Kay Dudek used felting processes, both wet and dry, to make the orange beads in this necklace. She added wood and metal beads for artistic effect.
What can you make with wool? If you visit Kay Dudek’s studio in Fort Collins, you might believe the answer is — just about everything.
Purses, jewelry, lampshades, hair ornaments, vessels, sculpture, toys, flowers, and art to frame and hang. Kay makes all of these plus shawls, mittens, and fabric without spinning, crocheting, knitting, or weaving.
The tiny scales along the surface of wool fibers catch on each other permanently when the fibers are rubbed together mechanically. Add a little soapy water, and the scales join even more strongly. The process is called felting — needle felting if the wool is dry, or wet felting if soap and water are used.
When Kay works at the felting process long enough, she can turn fluffy wool fibers into dense objects that have almost no give to them, like the orange beads in the necklace pictured above. Continue reading
After spring shearing reveals their faces and their long, thin necks, alpacas bear a remarkable resemblance to their relative the camel. These alpacas are grazing west of Fort Collins, on the farm of Anne and Richard Phillips. (Photo used with permission of A. Phillips)
On the west edge of Fort Collins, County Road 38E changes from one of the city’s busiest streets (Harmony Road) to what could be designated a scenic western byway. It winds around campgrounds at the south end of Horsetooth Reservoir, nestled where the plains appear to tip up in a salute to the foothills. After passing gracefully through a sprinkling of homes on the reservoir’s southwest edge, it breaks into rolling grassland interrupted occasionally by the short but rugged cliffs of grass-covered plateaus.

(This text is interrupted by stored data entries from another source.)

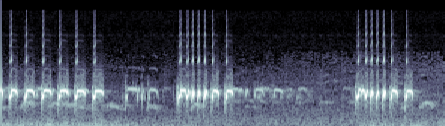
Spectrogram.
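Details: A local zebra dove in full song, used to prompt other birds that are slow to sing: three bursts of loud, rapid, rolling coos, five or six notes each, separated by softer trailing coos.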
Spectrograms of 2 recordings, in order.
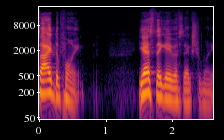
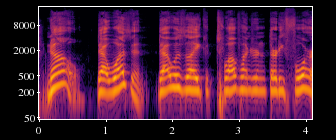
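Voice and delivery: loud, high, insistent correction; emphatic outburst; 7 semitones higher, 4 dB louder, slower than usual. Real, not acted. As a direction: push back hard, voice up. Heated rebuttal of email dismissal.

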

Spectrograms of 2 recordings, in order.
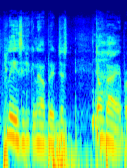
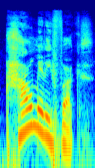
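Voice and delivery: slow deliberate; 6 semitones higher, much slower than usual. Acted. Tongue-twister parody, slow.

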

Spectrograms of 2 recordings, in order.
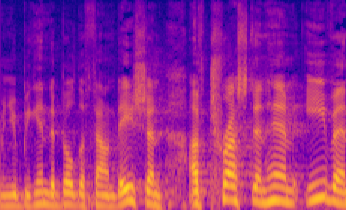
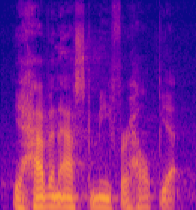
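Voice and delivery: gentle father; 4 semitones lower, 6 dB quieter than usual. Retold or imitated. Father leans in and speaks.

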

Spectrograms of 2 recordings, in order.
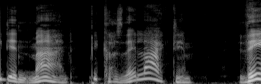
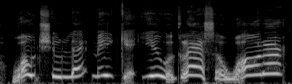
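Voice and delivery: little ant voice. Acted. Little red ant praising the rabbit, very high squeaky voice. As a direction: voice a tiny admiring ant, way up high. Tiny ant offers water.

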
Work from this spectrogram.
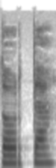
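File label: "torta", Slovak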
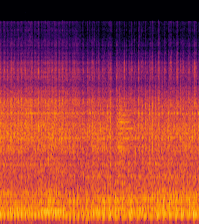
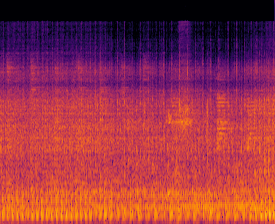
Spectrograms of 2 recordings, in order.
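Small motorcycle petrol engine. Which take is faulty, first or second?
first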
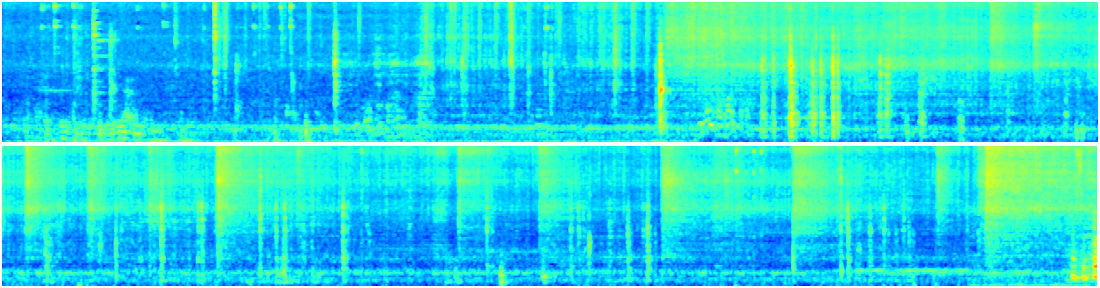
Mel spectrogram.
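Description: Ground masala roasting and sizzling in oil in a pan, a steady hiss with stirring scrapes and clicks throughout, fairly quiet, with a voice talking intermittently over it.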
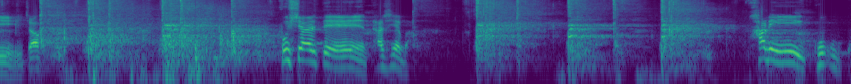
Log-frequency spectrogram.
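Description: A racket hits a shuttlecock with sharp smacks that ring through a large echoing hall.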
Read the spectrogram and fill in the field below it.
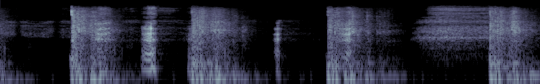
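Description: Someone pounds on a table with four heavy, booming thumps, loud and close, spaced unevenly with short pauses between them.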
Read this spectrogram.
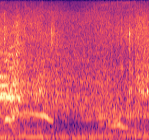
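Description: A car crashes into a wooden pole with a thud.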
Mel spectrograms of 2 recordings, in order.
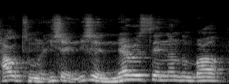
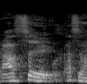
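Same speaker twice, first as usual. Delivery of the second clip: ordinary talk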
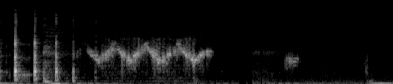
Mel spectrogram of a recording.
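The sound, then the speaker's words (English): A warbling electronic alarm tone wavers rapidly up and down for about a second. A few sharp taps come before it, and a short blip follows. “hold on, man, my damn alarm going off, hold on”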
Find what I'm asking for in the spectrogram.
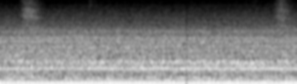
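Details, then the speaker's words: Lennox furnace, new inducer motor after old one's bearing failed (noisy, hot, burning smell): smooth even mid-pitched blower hum, no grinding or bearing chatter; normal inducer running after replacement. "so that sounds a lot better see it's not making noise whenever i move this now because the bearing is good on this motor"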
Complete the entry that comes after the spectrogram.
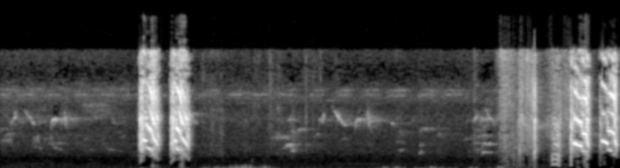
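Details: Indian ringneck parakeet making loud, shrill, grating screeches in bursts: two together early on, then a quick run of four near the end, with faint soft chirps and low rustling between.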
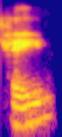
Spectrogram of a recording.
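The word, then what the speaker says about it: Kean: amazing work is leslie kane and that's k-e-a-n it's not spelled like it's pronounced uh or it doesn't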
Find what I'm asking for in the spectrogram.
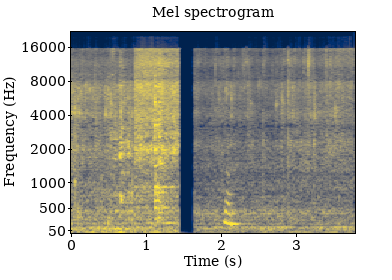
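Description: Mint leaves sautéing in a pan for chutney: a steady, close sizzle with faint scraping of stirring, a brief cut to silence partway through, then the frying continues.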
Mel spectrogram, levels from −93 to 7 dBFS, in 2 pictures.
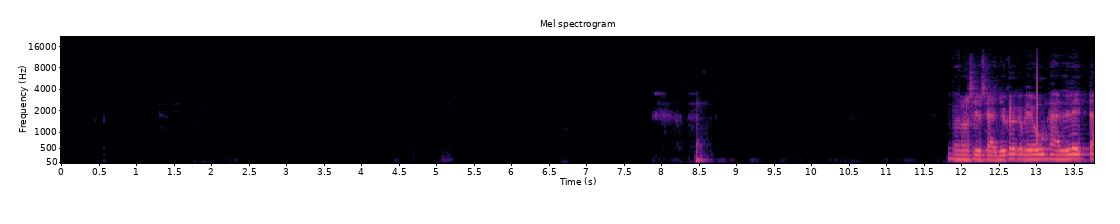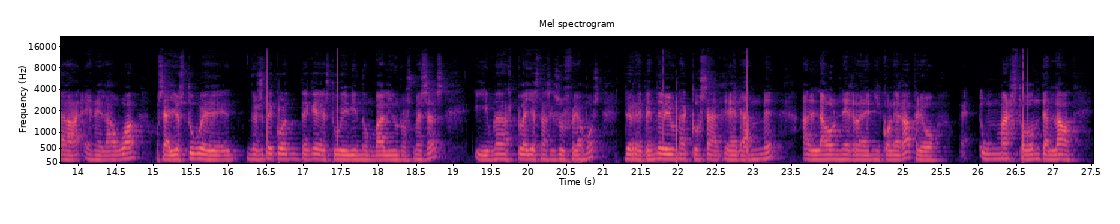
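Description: Loud pops sit on top of the speech at 13.02 s, 16.51 to 16.68 s (a double), 17.45 s, 21.80 to 21.99 s (double), 22.91 s and 26.59 to 26.67 s (double), peaking some 20 to 25 dB above it. These are likely voltage spikes from a plug, switch or static. Unlike dropouts, the speech carries on unbroken underneath each thump.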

Eventually the road goes by the Masonville general store, where it takes the name Buckhorn Road, and soon reaches the alpaca farm of Anne and Richard Phillips. The Phillips’ flock of almost 150 alpacas can be seen grazing near the road almost any time of year. The large red barn, which looks brand new but has stood through 125 years, is used only for storing equipment, Anne told me. Alpacas become ill in enclosed spaces and do better under simple three-sided shelters.
I had met Anne at the Estes Park Wool Market last month. Her unique jackets of felted alpaca and silk had swung gently as she hung them from rods above her booth so they could be seen on all sides. She invited me to visit the farm – the home of Prairie Moon Alpacas – to see her studio and learn how she made her colorful jackets. Continue reading
Fran Bowen of Fort Collins creates bears for all occasions by felting wool. The polar bear, center, is a work in progress and will soon be dressed for the season.
Fran Bowen’s felted wool animals would bring a smile to my face any time of year. Right now, however, they’re especially fun as Fran decks them for the holiday season. Some of the bears and mice have been growing fluffy white beards, donning hats with white tassels, or trying on colorful scarves. Meanwhile, the deer are wearing Christmas ornaments around their necks, and the newest birds are looking slightly sparkly. Angels and Santa Clauses of felted wool have joined them for the season.
No matter what special occasion Fran’s bears might be celebrating throughout the year, one thing remains the same: They’re wool through and through, and so are their accessories. Continue reading